INFORMATION GIVEN: Begin

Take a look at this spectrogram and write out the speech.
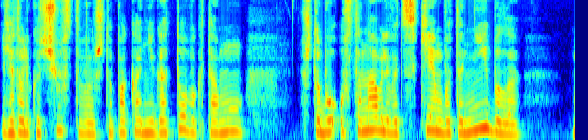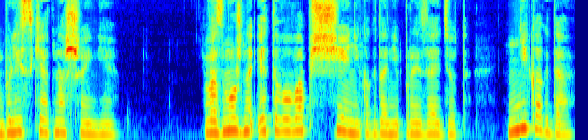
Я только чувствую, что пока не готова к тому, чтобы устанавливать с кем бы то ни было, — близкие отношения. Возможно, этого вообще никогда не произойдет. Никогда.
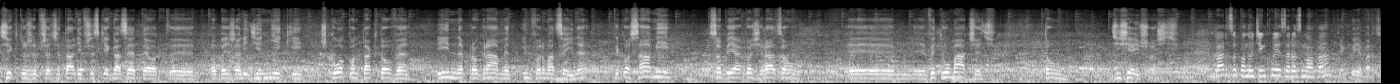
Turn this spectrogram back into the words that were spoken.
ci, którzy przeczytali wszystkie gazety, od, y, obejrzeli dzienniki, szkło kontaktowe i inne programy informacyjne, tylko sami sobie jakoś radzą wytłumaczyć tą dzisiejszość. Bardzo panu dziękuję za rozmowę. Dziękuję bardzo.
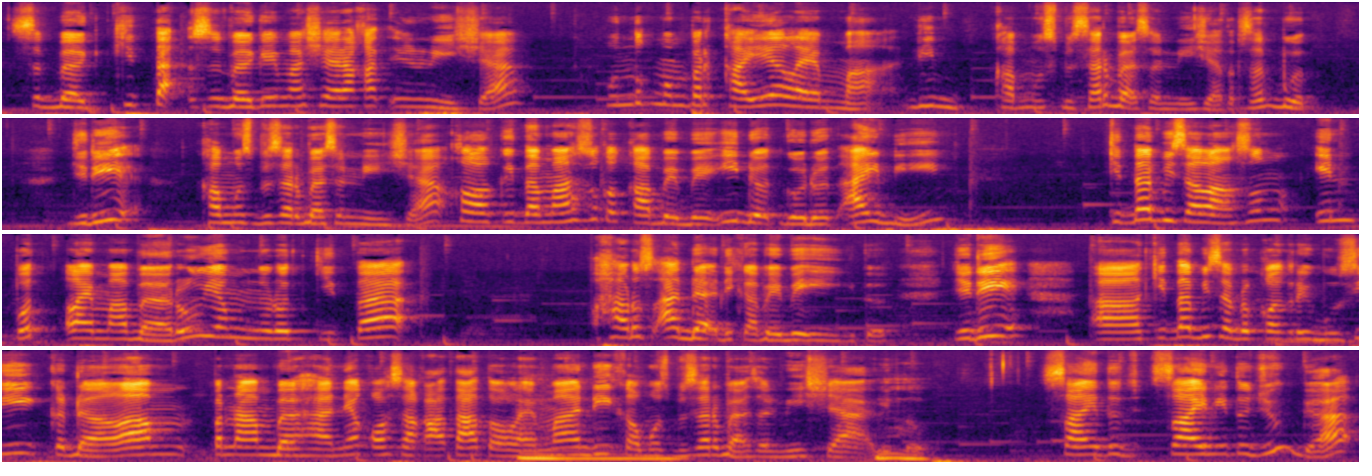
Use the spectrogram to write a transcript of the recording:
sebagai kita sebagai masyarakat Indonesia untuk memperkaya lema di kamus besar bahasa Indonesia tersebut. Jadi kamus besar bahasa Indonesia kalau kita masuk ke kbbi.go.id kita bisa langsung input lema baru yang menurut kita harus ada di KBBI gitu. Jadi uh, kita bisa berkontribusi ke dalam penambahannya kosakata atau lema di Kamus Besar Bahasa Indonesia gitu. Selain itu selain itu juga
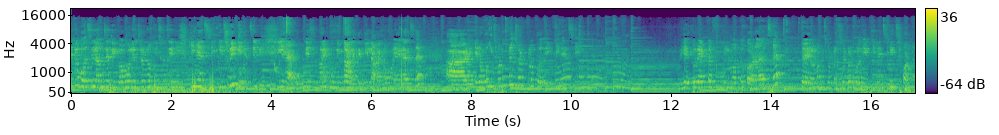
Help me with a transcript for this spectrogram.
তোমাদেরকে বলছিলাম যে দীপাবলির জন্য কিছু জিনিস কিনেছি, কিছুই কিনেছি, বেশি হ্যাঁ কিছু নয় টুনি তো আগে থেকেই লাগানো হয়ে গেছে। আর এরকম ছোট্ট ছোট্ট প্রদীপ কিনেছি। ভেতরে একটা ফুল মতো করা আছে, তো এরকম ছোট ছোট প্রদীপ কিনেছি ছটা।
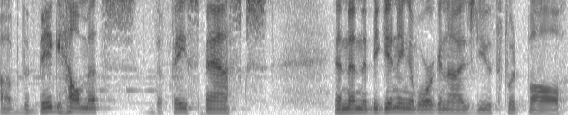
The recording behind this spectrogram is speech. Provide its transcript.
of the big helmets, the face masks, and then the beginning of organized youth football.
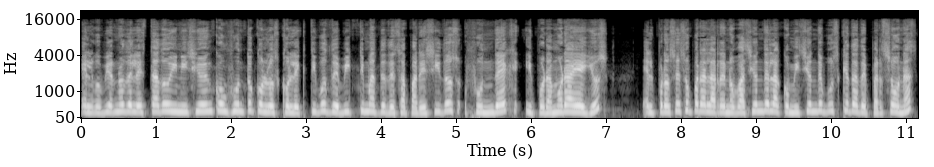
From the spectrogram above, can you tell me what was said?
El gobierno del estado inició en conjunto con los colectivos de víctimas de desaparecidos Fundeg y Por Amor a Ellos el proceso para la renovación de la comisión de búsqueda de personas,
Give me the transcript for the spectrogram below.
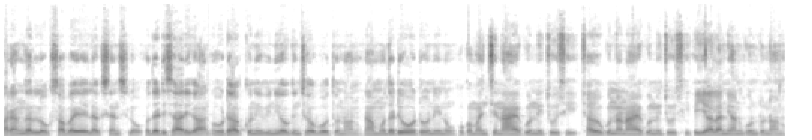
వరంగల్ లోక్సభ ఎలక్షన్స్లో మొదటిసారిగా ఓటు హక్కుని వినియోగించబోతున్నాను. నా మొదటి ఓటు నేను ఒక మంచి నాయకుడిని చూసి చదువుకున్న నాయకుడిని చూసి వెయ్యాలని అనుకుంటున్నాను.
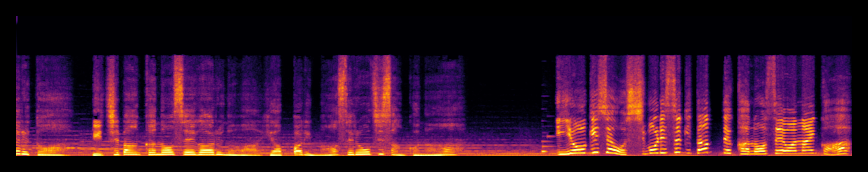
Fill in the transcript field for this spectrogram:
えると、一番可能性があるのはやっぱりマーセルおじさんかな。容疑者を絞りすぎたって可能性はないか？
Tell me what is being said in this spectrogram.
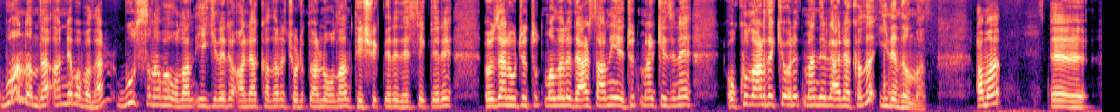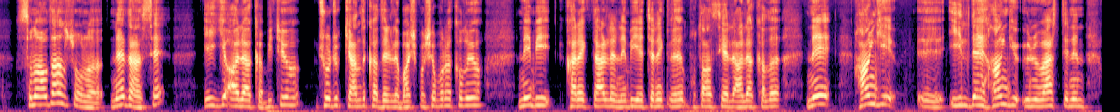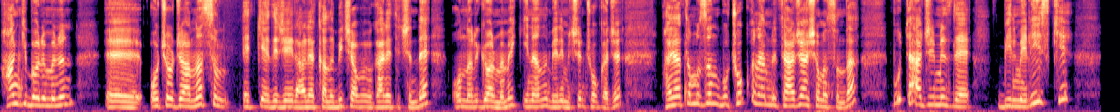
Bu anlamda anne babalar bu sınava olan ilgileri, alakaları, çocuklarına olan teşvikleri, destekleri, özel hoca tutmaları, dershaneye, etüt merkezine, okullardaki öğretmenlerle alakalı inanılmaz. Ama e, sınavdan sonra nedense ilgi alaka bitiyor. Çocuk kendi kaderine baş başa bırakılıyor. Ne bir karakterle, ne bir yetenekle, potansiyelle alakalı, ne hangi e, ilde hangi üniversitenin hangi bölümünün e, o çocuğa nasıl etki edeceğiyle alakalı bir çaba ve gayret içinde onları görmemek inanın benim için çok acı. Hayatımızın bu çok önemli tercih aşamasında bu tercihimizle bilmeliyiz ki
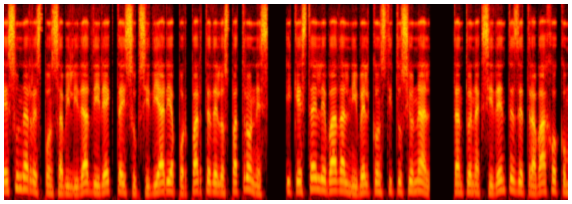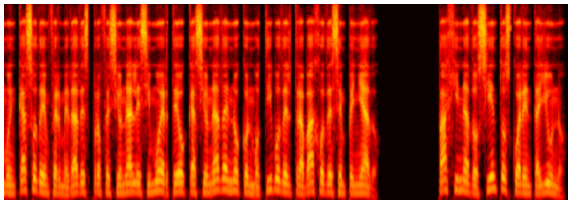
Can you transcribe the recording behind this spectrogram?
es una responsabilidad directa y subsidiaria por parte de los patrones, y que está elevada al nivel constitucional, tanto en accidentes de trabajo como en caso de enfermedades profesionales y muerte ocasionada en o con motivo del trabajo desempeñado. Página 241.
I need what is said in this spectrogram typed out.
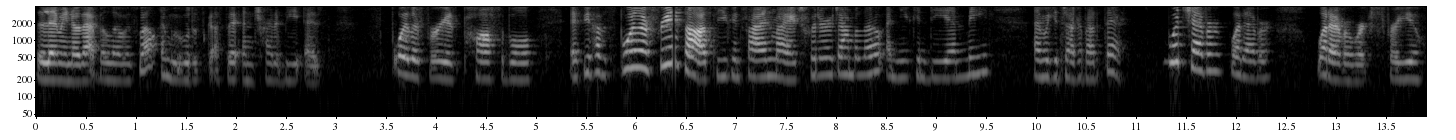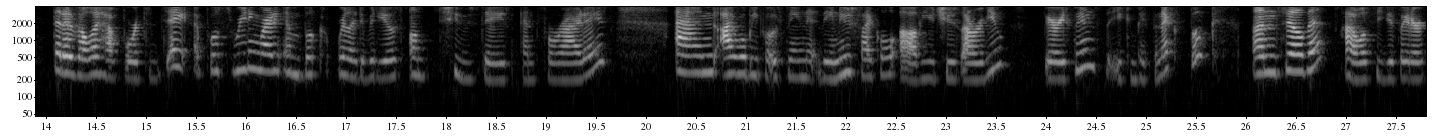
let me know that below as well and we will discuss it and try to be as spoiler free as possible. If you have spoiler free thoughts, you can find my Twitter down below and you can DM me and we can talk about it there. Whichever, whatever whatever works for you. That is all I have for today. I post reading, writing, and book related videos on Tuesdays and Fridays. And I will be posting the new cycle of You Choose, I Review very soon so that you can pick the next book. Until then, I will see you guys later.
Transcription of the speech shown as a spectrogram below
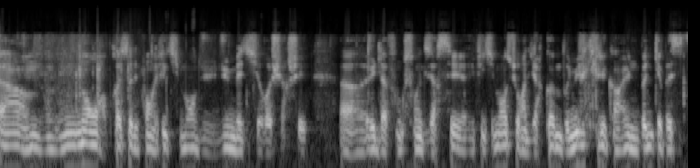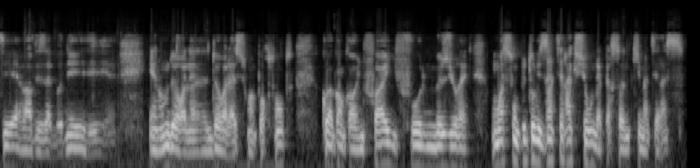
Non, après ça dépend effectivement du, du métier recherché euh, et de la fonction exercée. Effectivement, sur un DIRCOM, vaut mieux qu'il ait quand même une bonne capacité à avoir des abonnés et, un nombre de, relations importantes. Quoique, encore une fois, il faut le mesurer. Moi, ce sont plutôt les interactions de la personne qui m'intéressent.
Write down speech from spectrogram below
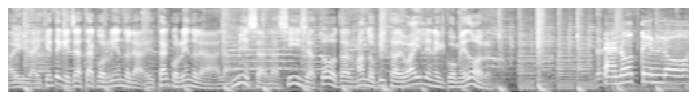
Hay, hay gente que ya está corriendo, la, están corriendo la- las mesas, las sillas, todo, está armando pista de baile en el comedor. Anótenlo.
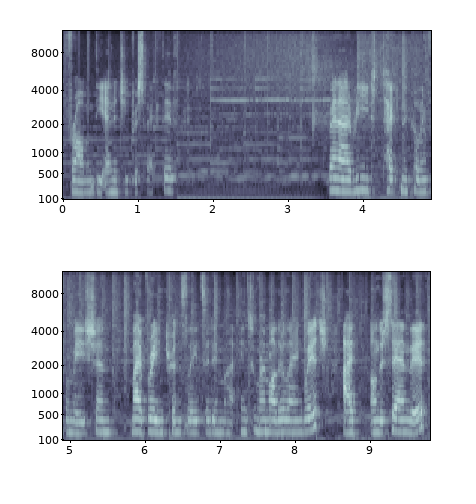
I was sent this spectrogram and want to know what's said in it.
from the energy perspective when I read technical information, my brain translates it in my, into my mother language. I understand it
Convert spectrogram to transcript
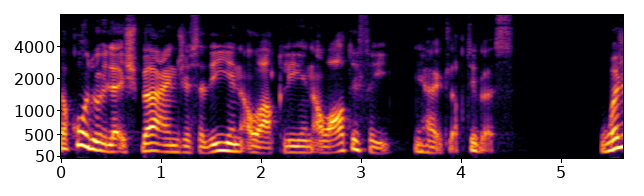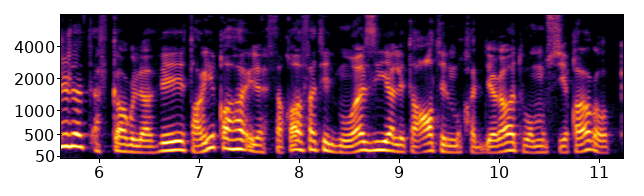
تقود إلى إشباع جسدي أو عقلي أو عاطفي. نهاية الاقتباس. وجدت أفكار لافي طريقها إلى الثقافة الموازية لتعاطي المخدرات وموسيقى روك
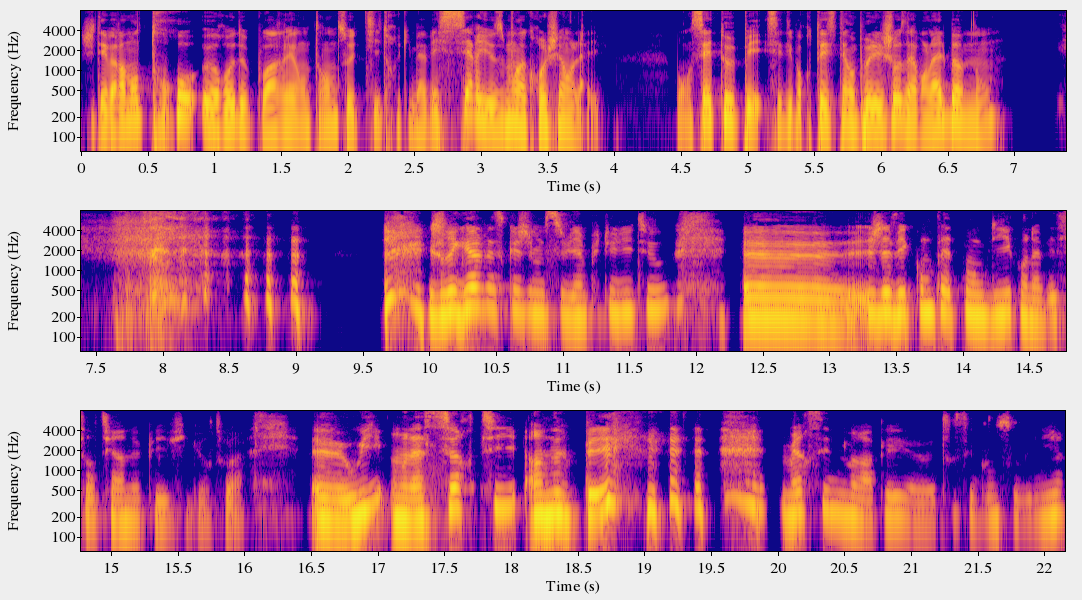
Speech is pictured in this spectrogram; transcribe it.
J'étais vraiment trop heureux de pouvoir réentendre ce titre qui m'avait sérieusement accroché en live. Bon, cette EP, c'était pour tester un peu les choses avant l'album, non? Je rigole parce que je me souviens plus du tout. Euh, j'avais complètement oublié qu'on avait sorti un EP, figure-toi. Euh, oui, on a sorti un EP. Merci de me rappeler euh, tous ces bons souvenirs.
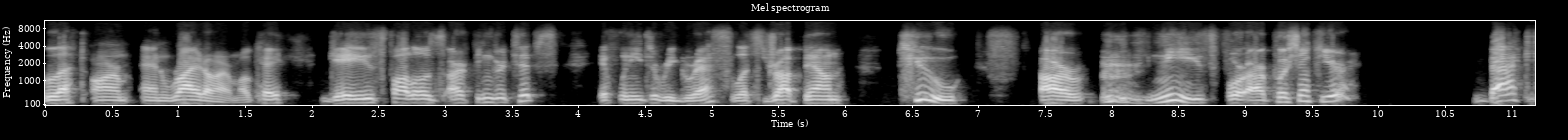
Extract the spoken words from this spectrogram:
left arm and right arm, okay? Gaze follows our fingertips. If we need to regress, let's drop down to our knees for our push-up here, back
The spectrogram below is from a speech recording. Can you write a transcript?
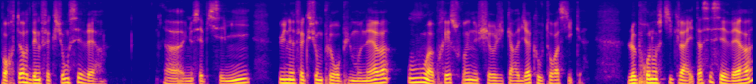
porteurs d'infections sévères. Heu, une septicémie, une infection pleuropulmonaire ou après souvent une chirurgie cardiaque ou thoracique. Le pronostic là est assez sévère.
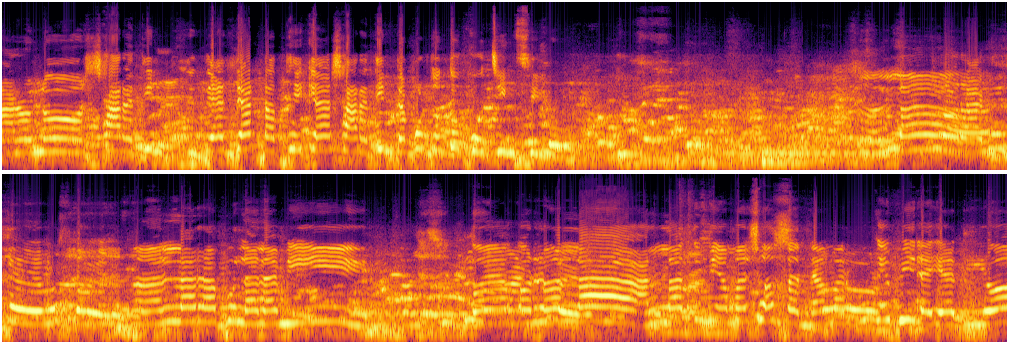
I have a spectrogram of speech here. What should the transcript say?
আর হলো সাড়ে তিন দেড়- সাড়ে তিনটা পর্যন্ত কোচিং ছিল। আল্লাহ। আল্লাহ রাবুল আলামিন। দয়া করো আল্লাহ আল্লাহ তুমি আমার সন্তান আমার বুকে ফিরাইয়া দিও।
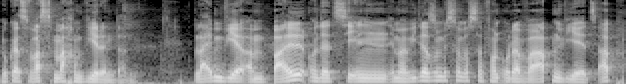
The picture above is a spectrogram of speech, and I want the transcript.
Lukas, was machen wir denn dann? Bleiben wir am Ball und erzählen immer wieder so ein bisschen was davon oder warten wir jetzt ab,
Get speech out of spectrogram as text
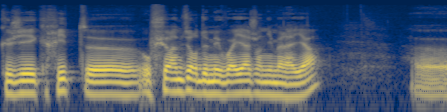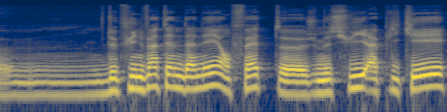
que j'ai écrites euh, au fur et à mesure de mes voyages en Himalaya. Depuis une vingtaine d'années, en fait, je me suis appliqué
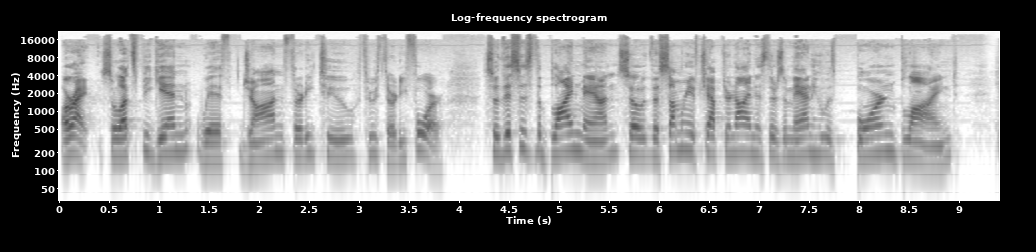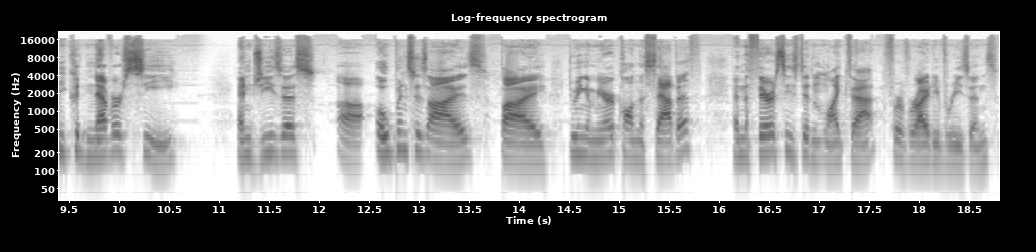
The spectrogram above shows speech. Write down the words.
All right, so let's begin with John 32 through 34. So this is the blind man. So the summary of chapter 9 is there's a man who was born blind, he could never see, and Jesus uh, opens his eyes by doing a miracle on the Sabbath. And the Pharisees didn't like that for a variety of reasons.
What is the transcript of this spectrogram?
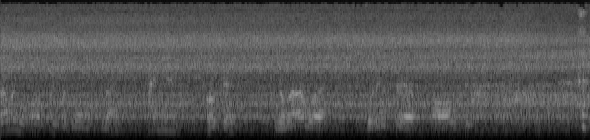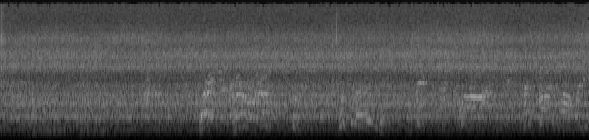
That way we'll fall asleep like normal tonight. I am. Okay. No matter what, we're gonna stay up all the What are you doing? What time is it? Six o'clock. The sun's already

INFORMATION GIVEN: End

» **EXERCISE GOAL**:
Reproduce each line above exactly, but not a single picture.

» **ANSWER TO THE PROBLEM**:
Take a look at this spectrogram and write out the speech.
Я только чувствую, что пока не готова к тому, чтобы устанавливать с кем бы то ни было, — близкие отношения. Возможно, этого вообще никогда не произойдет. Никогда.
Turn this spectrogram back into the words that were spoken.
ci, którzy przeczytali wszystkie gazety, od, y, obejrzeli dzienniki, szkło kontaktowe i inne programy informacyjne, tylko sami sobie jakoś radzą wytłumaczyć tą dzisiejszość. Bardzo panu dziękuję za rozmowę. Dziękuję bardzo.
Use the spectrogram to write a transcript of the recording:
sebagai kita sebagai masyarakat Indonesia untuk memperkaya lema di kamus besar bahasa Indonesia tersebut. Jadi kamus besar bahasa Indonesia kalau kita masuk ke kbbi.go.id kita bisa langsung input lema baru yang menurut kita harus ada di KBBI gitu. Jadi uh, kita bisa berkontribusi ke dalam penambahannya kosakata atau lema di Kamus Besar Bahasa Indonesia gitu. Selain itu selain itu juga
Help me with a transcript for this spectrogram.
তোমাদেরকে বলছিলাম যে দীপাবলির জন্য কিছু জিনিস কিনেছি, কিছুই কিনেছি, বেশি হ্যাঁ কিছু নয় টুনি তো আগে থেকেই লাগানো হয়ে গেছে। আর এরকম ছোট্ট ছোট্ট প্রদীপ কিনেছি। ভেতরে একটা ফুল মতো করা আছে, তো এরকম ছোট ছোট প্রদীপ কিনেছি ছটা।
The recording behind this spectrogram is speech. Provide its transcript.
of the big helmets, the face masks, and then the beginning of organized youth football.
From the spectrogram above, can you tell me what was said?
El gobierno del estado inició en conjunto con los colectivos de víctimas de desaparecidos Fundeg y Por Amor a Ellos el proceso para la renovación de la comisión de búsqueda de personas,
Give me the transcript for the spectrogram below.
వరంగల్ లోక్సభ ఎలక్షన్స్లో మొదటిసారిగా ఓటు హక్కుని వినియోగించబోతున్నాను. నా మొదటి ఓటు నేను ఒక మంచి నాయకుడిని చూసి చదువుకున్న నాయకుడిని చూసి వెయ్యాలని అనుకుంటున్నాను.
Fill in the transcript field for this spectrogram:
えると、一番可能性があるのはやっぱりマーセルおじさんかな。容疑者を絞りすぎたって可能性はないか？
Tell me what is being said in this spectrogram.
Bu anlamda anne babalar bu sınava olan ilgileri, alakaları, çocuklarına olan teşvikleri, destekleri, özel hoca tutmaları, dershaneye, etüt merkezine, okullardaki öğretmenlerle alakalı inanılmaz. Ama e, sınavdan sonra nedense ilgi alaka bitiyor. Çocuk kendi kaderine baş başa bırakılıyor. Ne bir karakterle, ne bir yetenekle, potansiyelle alakalı, ne hangi e, ilde hangi üniversitenin hangi bölümünün e, o çocuğa nasıl etki edeceğiyle alakalı bir çaba ve gayret içinde onları görmemek inanın benim için çok acı. Hayatımızın bu çok önemli tercih aşamasında bu tercihimizle bilmeliyiz ki
Can you transcribe the recording behind this spectrogram?
es una responsabilidad directa y subsidiaria por parte de los patrones, y que está elevada al nivel constitucional, tanto en accidentes de trabajo como en caso de enfermedades profesionales y muerte ocasionada en o con motivo del trabajo desempeñado. Página 241.
I need what is said in this spectrogram typed out.
let me know that below as well and we will discuss it and try to be as spoiler free as possible. If you have spoiler free thoughts, you can find my Twitter down below and you can DM me and we can talk about it there. Whichever, whatever whatever works for you. That is all I have for today. I post reading, writing, and book related videos on Tuesdays and Fridays. And I will be posting the new cycle of You Choose, I Review very soon so that you can pick the next book. Until then, I will see you guys later.
Transcription of the speech shown as a spectrogram below
Non, après ça dépend effectivement du, du métier recherché euh, et de la fonction exercée. Effectivement, sur un DIRCOM, vaut mieux qu'il ait quand même une bonne capacité à avoir des abonnés et, un nombre de, relations importantes. Quoique, encore une fois, il faut le mesurer. Moi, ce sont plutôt les interactions de la personne qui m'intéressent.
Write down speech from spectrogram below
Hay, hay gente que ya está corriendo, la, están corriendo la- las mesas, las sillas, todo, está armando pista de baile en el comedor. Anótenlo.
I was sent this spectrogram and want to know what's said in it.
from the energy perspective when I read technical information, my brain translates it in my, into my mother language. I understand it
Convert spectrogram to transcript
تقود إلى إشباع جسدي أو عقلي أو عاطفي. نهاية الاقتباس. وجدت أفكار لافي طريقها إلى الثقافة الموازية لتعاطي المخدرات وموسيقى روك
Speech is pictured in this spectrogram; transcribe it.
J'étais vraiment trop heureux de pouvoir réentendre ce titre qui m'avait sérieusement accroché en live. Bon, cette EP, c'était pour tester un peu les choses avant l'album, non? Je rigole parce que je me souviens plus du tout. Euh, j'avais complètement oublié qu'on avait sorti un EP, figure-toi. Euh, oui, on a sorti un EP. Merci de me rappeler euh, tous ces bons souvenirs.
Extract the spoken words from this spectrogram:
left arm and right arm, okay? Gaze follows our fingertips. If we need to regress, let's drop down to our knees for our push-up here, back
The spectrogram below is from a speech recording. Can you write a transcript?
porteurs d'infections sévères. Heu, une septicémie, une infection pleuropulmonaire ou après souvent une chirurgie cardiaque ou thoracique. Le pronostic là est assez sévère.
I have a spectrogram of speech here. What should the transcript say?
আর হলো সাড়ে তিন দেড়- সাড়ে তিনটা পর্যন্ত কোচিং ছিল। আল্লাহ। আল্লাহ রাবুল আলামিন। দয়া করো আল্লাহ আল্লাহ তুমি আমার সন্তান আমার বুকে ফিরাইয়া দিও।
The picture above is a spectrogram of speech, and I want the transcript.
Lukas, was machen wir denn dann? Bleiben wir am Ball und erzählen immer wieder so ein bisschen was davon oder warten wir jetzt ab,
Get speech out of spectrogram as text
que j'ai écrites euh, au fur et à mesure de mes voyages en Himalaya. Depuis une vingtaine d'années, en fait, je me suis appliqué
The spectrogram above shows speech. Write down the words.
All right, so let's begin with John 32 through 34. So this is the blind man. So the summary of chapter 9 is there's a man who was born blind, he could never see, and Jesus uh, opens his eyes by doing a miracle on the Sabbath. And the Pharisees didn't like that for a variety of reasons.
What is the transcript of this spectrogram?
That way we'll fall asleep like normal tonight. I am. Okay. No matter what, we're gonna stay up all the What are you doing? What time is it? Six o'clock. The sun's already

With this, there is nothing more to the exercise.